Page 350 - ... they change their skins, and reascend to the surface for food. At the close of their third summer, (or, as some say, of the fourth or fifth,) they cease eating, and penetrate about two feet deep into the earth ; there, by its motions from side to side, each grub forms an oval cavity, which is lined by some glutinous substance thrown from its mouth. In this cavity it is changed to a pupa by casting off its skin. In this state, the legs...
Page 440 - He was for six years, though not continuously, a member of the Continental Congress, and was one of the Signers of the Declaration of Independence.
Page 55 - By you — by yours, the evil eye, — by yours, the slanderous tongue That did to death the innocence that died, and died so young?" Peccavimus; but rave not thus! and let a Sabbath song Go up to God so solemnly the dead may feel no wrong. The sweet Lenore hath gone before...
Page 100 - There were three persons in it ; an oarsman in the middle, whilst a man and woman sat at the stern. I shall never forget the thrill of horror which went through me at this sudden apparition. What! — a boat — a small boat — passing beneath that arch into yonder roaring gulf ! Yes, yes, down through that awful water-way, with more than the swiftness of an arrow, shot the boat, or skiff, right into the jaws of the pool.
Page 102 - ... taking asunder and remaking all the machines he can come at. He finds there are books on mechanics written in foreign languages ; he borrows a dictionary, and learns those languages to read those books. The University people wonder at him, and are fond of dropping into his little room, in the evenings, to tell him what they are doing, and to look at the queer instruments he constructs.

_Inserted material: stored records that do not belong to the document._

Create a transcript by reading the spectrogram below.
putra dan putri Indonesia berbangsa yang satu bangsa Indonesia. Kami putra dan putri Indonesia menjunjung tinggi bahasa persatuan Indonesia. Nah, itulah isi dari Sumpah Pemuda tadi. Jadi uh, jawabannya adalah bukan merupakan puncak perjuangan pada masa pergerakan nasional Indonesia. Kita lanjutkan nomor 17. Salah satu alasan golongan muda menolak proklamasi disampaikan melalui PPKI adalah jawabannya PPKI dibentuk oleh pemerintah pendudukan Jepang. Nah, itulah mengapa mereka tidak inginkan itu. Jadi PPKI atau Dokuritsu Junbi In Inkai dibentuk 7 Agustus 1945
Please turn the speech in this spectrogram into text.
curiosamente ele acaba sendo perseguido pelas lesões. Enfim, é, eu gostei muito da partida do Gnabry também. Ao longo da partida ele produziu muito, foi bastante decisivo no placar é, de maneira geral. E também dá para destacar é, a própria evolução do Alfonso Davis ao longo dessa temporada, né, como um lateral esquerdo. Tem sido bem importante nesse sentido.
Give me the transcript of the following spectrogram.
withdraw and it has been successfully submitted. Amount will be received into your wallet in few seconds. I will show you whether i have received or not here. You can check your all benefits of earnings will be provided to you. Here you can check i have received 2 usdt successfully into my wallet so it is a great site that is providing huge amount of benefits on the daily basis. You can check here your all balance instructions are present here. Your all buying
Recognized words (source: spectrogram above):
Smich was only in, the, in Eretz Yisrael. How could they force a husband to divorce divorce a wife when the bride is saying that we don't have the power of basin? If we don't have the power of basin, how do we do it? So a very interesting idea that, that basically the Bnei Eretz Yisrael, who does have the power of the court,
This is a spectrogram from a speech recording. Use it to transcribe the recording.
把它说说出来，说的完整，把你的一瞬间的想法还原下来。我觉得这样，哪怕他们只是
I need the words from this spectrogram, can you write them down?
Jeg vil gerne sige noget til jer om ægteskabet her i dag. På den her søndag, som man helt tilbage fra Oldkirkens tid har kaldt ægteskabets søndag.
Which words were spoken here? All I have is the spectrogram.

Page 264 - Second, most of the streets were left in profound darkness. Thieves and robbers plied their trade with impunity : yet they were hardly so terrible to peaceable citizens as another class of ruffians. It was a favorite amusement of dissolute young gentlemen to swagger by night about the town, breaking windows, upsetting sedans, beating quiet men, and offering rude caresses to pretty women.